Another way of looking at the same point is that a society where it’s possible to gain majority support for laws banning such signs is fairly obviously a society in which social and business pressures would stop people from displaying that sort of prejudice anyway. So we’re left really rather wondering what is the point of the laws in the first place.
This commits the Platonist fallacy of supposing that the problem is to find the wisest, noblest rulers. The assumption behind it is that we will come out best if only the right people end up in charge. In “The Open Society and its Enemies,” Karl Popper exposes the fallacy. The problem is that that whatever method we choose to select our rulers, those rulers can easily be corrupted in office. The temptations of power are all too obvious.
If we did manage to have the finest minds in charge of the economy, the odds are high that they would direct it to serve ends they approved of, rather than the ends that ordinary people would freely choose if they had the opportunity.
But there is a deeper fallacy. It is that any minds, no matter how fine, can have sufficient information and act quickly enough to direct the economy. The economy is changing from micro-second to micro-second as choices are made, decisions reached and actions taken. These all input into the flow of information conveyed by prices and deals. The economy is not like a vehicle that can be controlled by accelerators, brakes and steering wheel. It is more like a living organism in its complexity and its ability to adapt to changing circumstances. The odds are that if the finest minds were to direct the economy, they would direct it badly.
Popper’s answer was not to ask, “How can we choose or train the best rulers,” but to ask instead, “How can we so organize political institutions that bad or incompetent rulers can be prevented from doing too much damage?” His answer was that you need a means of rejecting the bad, rather than selecting the good. In the economic sphere this happens without the direction of the finest minds. Products that do not cut it with consumers are counted out, along with the firms that market them. Capital is redeployed to the newer, smarter people who can satisfy customers.
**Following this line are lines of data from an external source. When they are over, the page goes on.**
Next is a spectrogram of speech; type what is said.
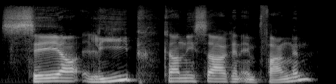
sehr lieb, kann ich sagen, empfangen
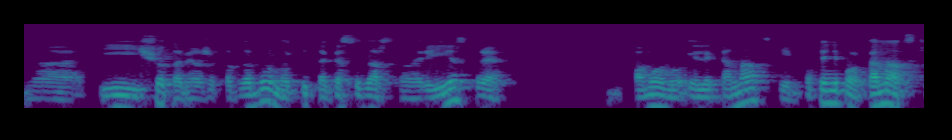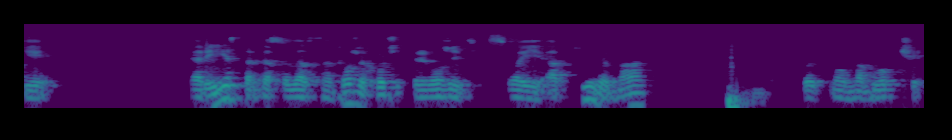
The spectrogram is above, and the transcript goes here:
Э, и еще там, я уже подзабыл, но какие-то государственные реестры, по-моему, или канадский, вот я не помню, канадский реестр государственный тоже хочет переложить свои архивы на, ну, на, блокчейн,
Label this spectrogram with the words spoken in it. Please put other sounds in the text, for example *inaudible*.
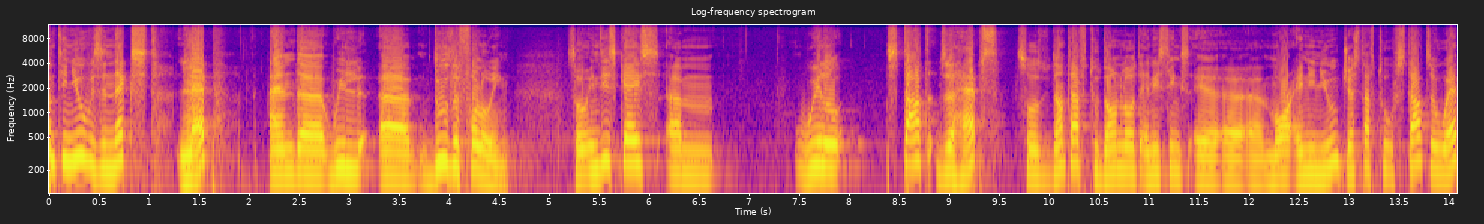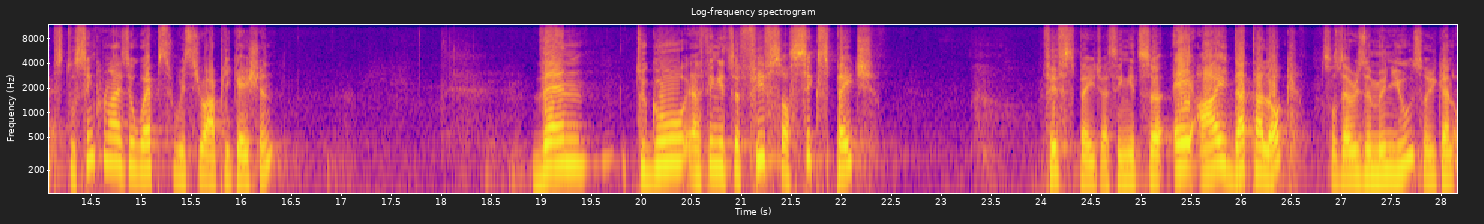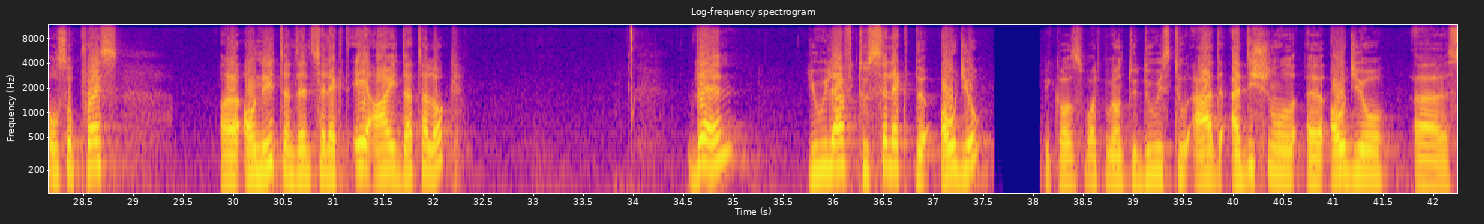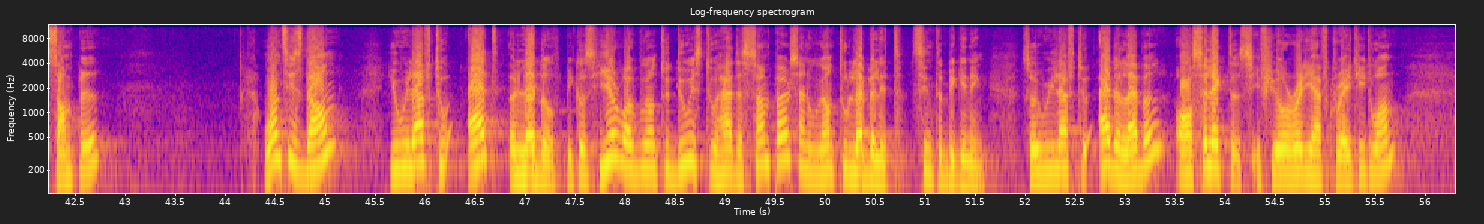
continue with the next lab and uh, we'll uh, do the following. So in this case, um, we'll start the apps. So you don't have to download anything uh, uh, uh, more, any new, just have to start the webs, to synchronize the webs with your application. Then to go, I think it's a fifth or sixth page. Fifth page, I think it's a AI data log. So there is a menu, so you can also press uh, on it and then select AI data log. Then you will have to select the audio because what we want to do is to add additional uh, audio uh, sample. Once it's done, you will have to add a label because here what we want to do is to add the samples and we want to label it since the beginning. So we'll have to add a label or select if you already have created one.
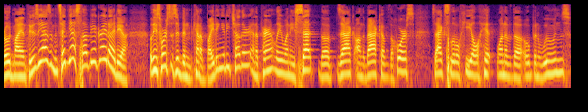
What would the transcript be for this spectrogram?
rode my enthusiasm and said, Yes, that would be a great idea. Well, these horses had been kind of biting at each other, and apparently, when he set the Zach on the back of the horse, Zach's little heel hit one of the open wounds,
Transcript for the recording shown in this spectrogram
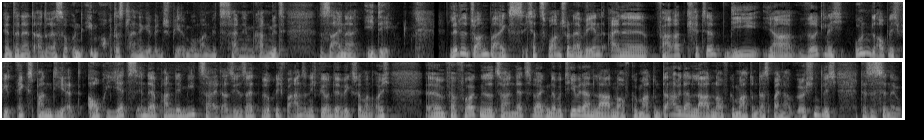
Internetadresse und eben auch das kleine Gewinnspiel, wo man mit teilnehmen kann mit seiner Idee. Little John Bikes, ich hatte es vorhin schon erwähnt, eine Fahrradkette, die ja wirklich unglaublich viel expandiert. Auch jetzt in der Pandemiezeit. Also ihr seid wirklich wahnsinnig viel unterwegs, wenn man euch äh, verfolgt in den sozialen Netzwerken. Da wird hier wieder ein Laden aufgemacht und da wieder ein Laden aufgemacht und das beinahe wöchentlich. Das ist ja eine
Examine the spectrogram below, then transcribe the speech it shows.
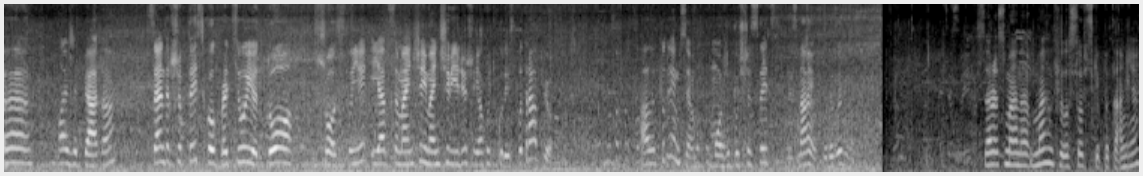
Е, майже п'ята. Центр Шептицького працює до шостої, і я все менше і менше вірю, що я хоч кудись потраплю. Але подивимося, може пощастить, не знаю, буде видно. Зараз в мене мега філософське питання.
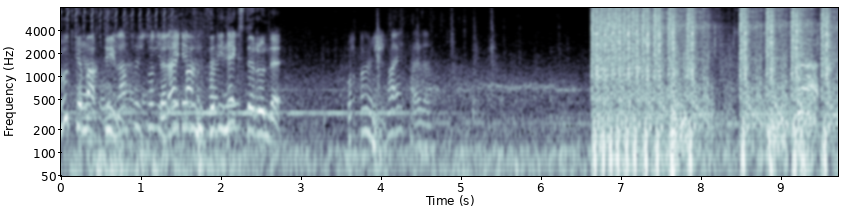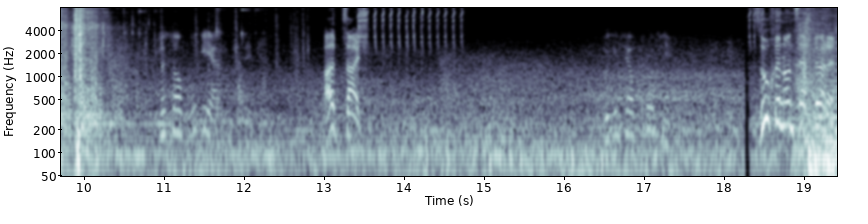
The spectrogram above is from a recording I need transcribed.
Gut gemacht, Team. Bereit machen für die nächste Runde. Ohne Scheiß, Alter. Auch Boogie an. Halbzeit. Boogie ist ja Profi. Suchen und zerstören.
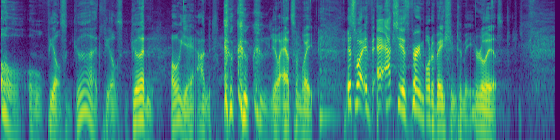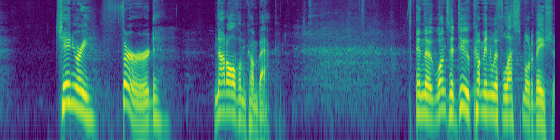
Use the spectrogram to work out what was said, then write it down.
oh, oh, feels good, feels good. Oh, yeah, and coo, coo, coo, you know, add some weight. It's what, it, actually, it's very motivation to me. It really is. January 3rd, not all of them come back. and the ones that do come in with less motivation.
It is a continuous process by which the less competent is weeded out in favour of the more competent.
If we did have the finest minds trying to direct the economy, the chances are that they would contrive to stop this happening, or at the very least, interfere with it in ways that made it less effective.